WHAT YOU NEED TO DO
If the records include pictures, omit them and set down everything else verbatim.

(Beginning of PROVIDED RECORDS)

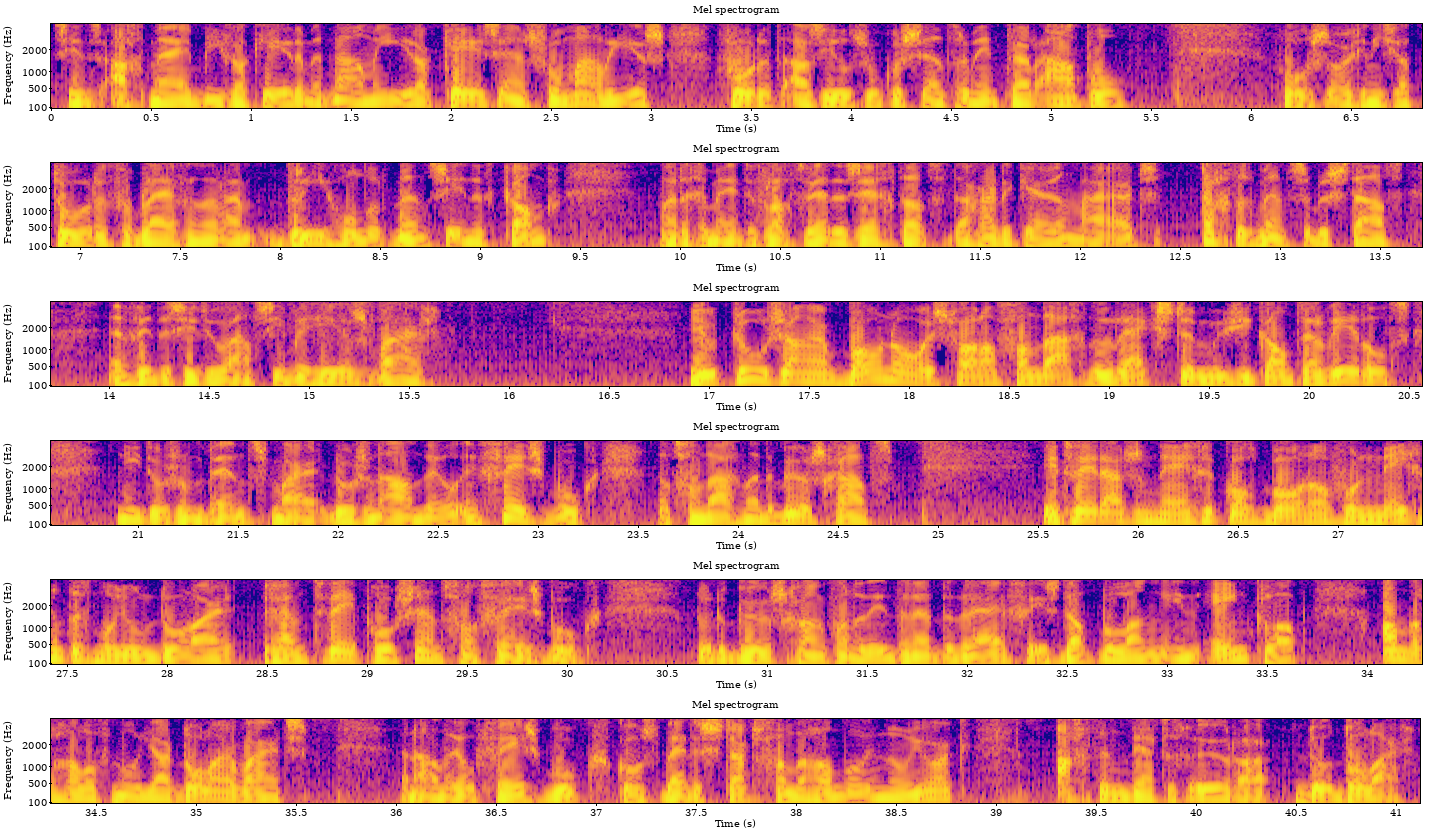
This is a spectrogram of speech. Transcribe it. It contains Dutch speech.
Sinds 8 mei bivakeren met name Irakezen en Somaliërs voor het asielzoekerscentrum in Ter Apel. Volgens de organisatoren verblijven er ruim 300 mensen in het kamp, maar de gemeente Vlachtwedde zegt dat de harde kern maar uit 80 mensen bestaat en vindt de situatie beheersbaar. U2-zanger Bono is vanaf vandaag de rijkste muzikant ter wereld. Niet door zijn band, maar door zijn aandeel in Facebook, dat vandaag naar de beurs gaat. In 2009 kocht Bono voor 90 miljoen dollar ruim 2% van Facebook. Door de beursgang van het internetbedrijf is dat belang in één klap anderhalf miljard dollar waard. Een aandeel Facebook kost bij de start van de handel in New York 38 euro dollar.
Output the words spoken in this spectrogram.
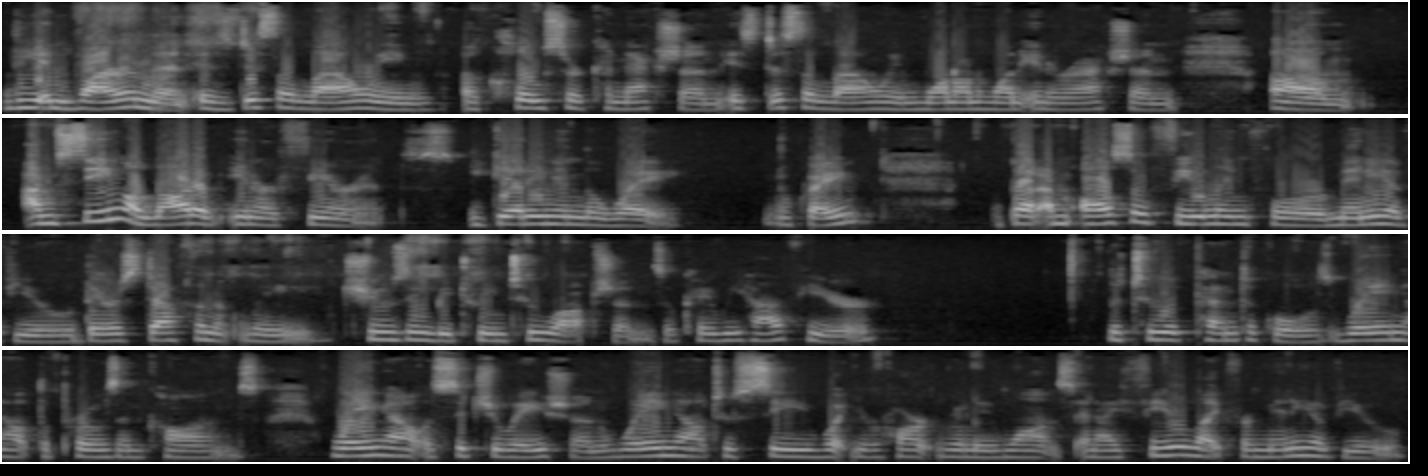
the environment is disallowing a closer connection, is disallowing one on one interaction. Um, I'm seeing a lot of interference getting in the way. Okay? but I'm also feeling for many of you, there's definitely choosing between two options. Okay, we have here the Two of Pentacles, weighing out the pros and cons, weighing out a situation, weighing out to see what your heart really wants. And I feel like for many of you,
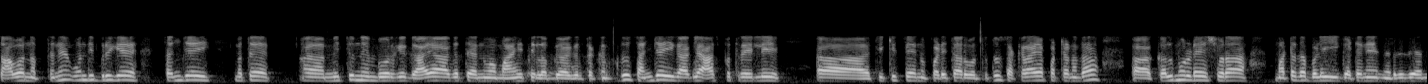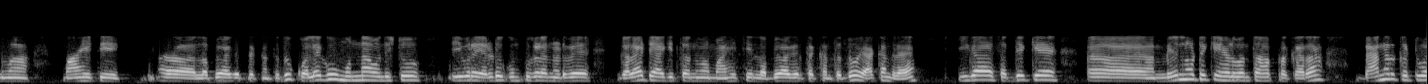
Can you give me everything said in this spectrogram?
ಸಾವನ್ನಪ್ತಾನೆ. ಒಂದಿಬ್ರಿಗೆ ಸಂಜಯ್ ಮತ್ತೆ ಮಿಥುನ್ ಎಂಬುವರಿಗೆ ಗಾಯ ಆಗುತ್ತೆ ಅನ್ನುವ ಮಾಹಿತಿ ಲಭ್ಯವಾಗಿರ್ತಕ್ಕಂಥದ್ದು ಸಂಜಯ್ ಈಗಾಗಲೇ ಆಸ್ಪತ್ರೆಯಲ್ಲಿ ಚಿಕಿತ್ಸೆಯನ್ನು ಪಡಿತಾ ಇರುವಂತದ್ದು ಸಕರಾಯ ಪಟ್ಟಣದ ಕಲ್ಮುರುಡೇಶ್ವರ ಮಠದ ಬಳಿ ಈ ಘಟನೆ ನಡೆದಿದೆ ಅನ್ನುವ ಮಾಹಿತಿ ಲಭ್ಯ ಲಭ್ಯವಾಗಿರ್ತಕ್ಕಂಥದ್ದು ಕೊಲೆಗೂ ಮುನ್ನ ಒಂದಿಷ್ಟು ತೀವ್ರ ಎರಡು ಗುಂಪುಗಳ ನಡುವೆ ಗಲಾಟೆ ಆಗಿತ್ತು ಅನ್ನುವ ಮಾಹಿತಿ ಲಭ್ಯವಾಗಿರ್ತಕ್ಕಂಥದ್ದು. ಯಾಕಂದ್ರೆ, ಈಗ ಸದ್ಯಕ್ಕೆ ಮೇಲ್ನೋಟಕ್ಕೆ ಹೇಳುವಂತಹ ಪ್ರಕಾರ ಬ್ಯಾನರ್ ಕಟ್ಟುವ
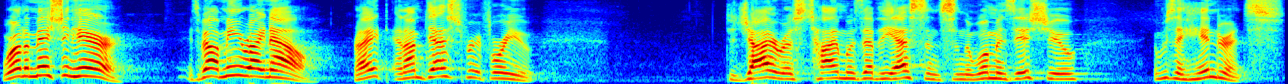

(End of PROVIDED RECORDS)

RESPONSE TO THIS EXERCISE
This is a spectrogram of speech. Transcribe it. It contains Dutch speech.
Sinds 8 mei bivakeren met name Irakezen en Somaliërs voor het asielzoekerscentrum in Ter Apel. Volgens de organisatoren verblijven er ruim 300 mensen in het kamp, maar de gemeente Vlachtwedde zegt dat de harde kern maar uit 80 mensen bestaat en vindt de situatie beheersbaar. U2-zanger Bono is vanaf vandaag de rijkste muzikant ter wereld. Niet door zijn band, maar door zijn aandeel in Facebook, dat vandaag naar de beurs gaat. In 2009 kocht Bono voor 90 miljoen dollar ruim 2% van Facebook. Door de beursgang van het internetbedrijf is dat belang in één klap anderhalf miljard dollar waard. Een aandeel Facebook kost bij de start van de handel in New York 38 euro dollar.
Output the words spoken in this spectrogram.
the environment is disallowing a closer connection, is disallowing one on one interaction. Um, I'm seeing a lot of interference getting in the way. Okay? but I'm also feeling for many of you, there's definitely choosing between two options. Okay, we have here the Two of Pentacles, weighing out the pros and cons, weighing out a situation, weighing out to see what your heart really wants. And I feel like for many of you,
Can you give me everything said in this spectrogram?
ಸಾವನ್ನಪ್ತಾನೆ. ಒಂದಿಬ್ರಿಗೆ ಸಂಜಯ್ ಮತ್ತೆ ಮಿಥುನ್ ಎಂಬುವರಿಗೆ ಗಾಯ ಆಗುತ್ತೆ ಅನ್ನುವ ಮಾಹಿತಿ ಲಭ್ಯವಾಗಿರ್ತಕ್ಕಂಥದ್ದು ಸಂಜಯ್ ಈಗಾಗಲೇ ಆಸ್ಪತ್ರೆಯಲ್ಲಿ ಚಿಕಿತ್ಸೆಯನ್ನು ಪಡಿತಾ ಇರುವಂತದ್ದು ಸಕರಾಯ ಪಟ್ಟಣದ ಕಲ್ಮುರುಡೇಶ್ವರ ಮಠದ ಬಳಿ ಈ ಘಟನೆ ನಡೆದಿದೆ ಅನ್ನುವ ಮಾಹಿತಿ ಲಭ್ಯ ಲಭ್ಯವಾಗಿರ್ತಕ್ಕಂಥದ್ದು ಕೊಲೆಗೂ ಮುನ್ನ ಒಂದಿಷ್ಟು ತೀವ್ರ ಎರಡು ಗುಂಪುಗಳ ನಡುವೆ ಗಲಾಟೆ ಆಗಿತ್ತು ಅನ್ನುವ ಮಾಹಿತಿ ಲಭ್ಯವಾಗಿರ್ತಕ್ಕಂಥದ್ದು. ಯಾಕಂದ್ರೆ, ಈಗ ಸದ್ಯಕ್ಕೆ ಮೇಲ್ನೋಟಕ್ಕೆ ಹೇಳುವಂತಹ ಪ್ರಕಾರ ಬ್ಯಾನರ್ ಕಟ್ಟುವ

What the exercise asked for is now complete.